# Missing data

Non-response: missing value in the record - eg. the respondent forgot/refused to answer some question

### Non-response in Czech census 2001

Question Title Number of
values
Non-response
in %
1. Region of residence 14 0.00
2. Type of residence 3 0.00
3. Economic activity 10 0.80
4. Birth place (relatively) 6 1.95
5. Religion 6 0.00
6. Occupation type 14 3.89
7. Sex 2 0.00
8. Marital status 4 0.55
9. Education 14 1.11
10. Age 9 0.03
11. Category of flat 5 0.53
12. Bathroom 5 0.59
13. Size of flat 7 0.64
14. Internet and PC 4 2.85
15. Legal relation to flat 9 0.39
16. Gas supply 3 0.78
17. Number of rooms over 8m2 7 0.64
18. Number of cars in household 4 3.39
19. Number of persons in flat 6 0.00
20. Vacational property 6 7.45
21. Telephone in flat 5 1.80
22. Water supply 4 0.35
23. Type of heating 6 0.53
24. Toilet 6 0.50

## Treatment of Non-response

1. non-response as specific value
2. non-response as unknown value
3. estimation of missiong values

## 2001 Czech Census

1. 1,524,240 incomplete records (ie. 15%)
2. 2,933,427 missing values
3. estimation accuracy: 73%

## Remark

A typical feature of census data is the presence of incomplete records. In our experiments the census database (cf. Paper) included 1 524 240 incomplete records containing up to eighteen missing values. For this reason we decided to solve the estimation problem in two steps. First we estimated the mixture model from incomplete data by means of a modified EM algorithm and then the resulting mixture has been used to replace the missing values by estimates. In other words, we have replaced each non-response by the the most probable response with respect to the known part of the record. In the second step we have used the completed database to estimate the final distribution mixture.

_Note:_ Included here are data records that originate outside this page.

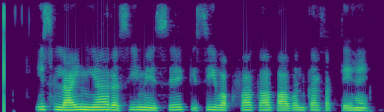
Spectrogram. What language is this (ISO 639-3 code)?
urd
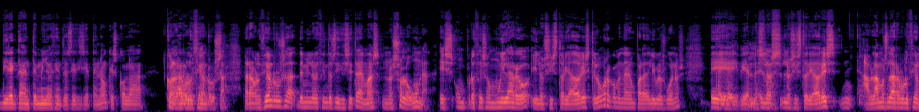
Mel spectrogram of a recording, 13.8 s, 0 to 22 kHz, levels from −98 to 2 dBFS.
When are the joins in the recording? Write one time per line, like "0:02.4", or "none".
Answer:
0:06.5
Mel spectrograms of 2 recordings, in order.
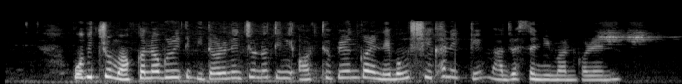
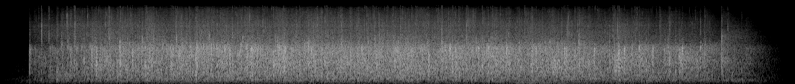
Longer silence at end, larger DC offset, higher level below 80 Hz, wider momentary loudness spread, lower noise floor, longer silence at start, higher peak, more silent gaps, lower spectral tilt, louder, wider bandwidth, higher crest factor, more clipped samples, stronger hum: about the same, 0.35 s vs 0.35 s; neither; about the same, -58 dBFS vs -62 dBFS; about the same, 11 LU vs 10 LU; about the same, -46 dBFS vs -48 dBFS; first, 0.75 s vs 0.3 s; first, -2 dBFS vs -6 dBFS; neither; first, -4.5 dB/octave vs -0.5 dB/octave; first, -18 LUFS vs -22 LUFS; second, 8.2 kHz vs 17 kHz; about the same, 16 dB vs 18 dB; neither; neither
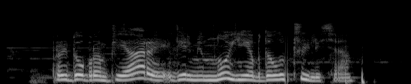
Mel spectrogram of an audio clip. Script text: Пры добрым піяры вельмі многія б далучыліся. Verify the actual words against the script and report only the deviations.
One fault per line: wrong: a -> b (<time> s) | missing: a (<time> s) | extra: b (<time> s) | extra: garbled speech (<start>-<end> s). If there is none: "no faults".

There is no direct possibility to verify if the replacement of missing values has been done correctly but we can simulate an analogous situation by estimating the known values. In particular, for each variable separately, we have randomly chosen records for which the value of the tested variable was available. Then for each record we have computed the corresponding estimate of this value and compared it with the true original. On the average 73% of missing values would be correctly identified by the maximum-likelihood estimates.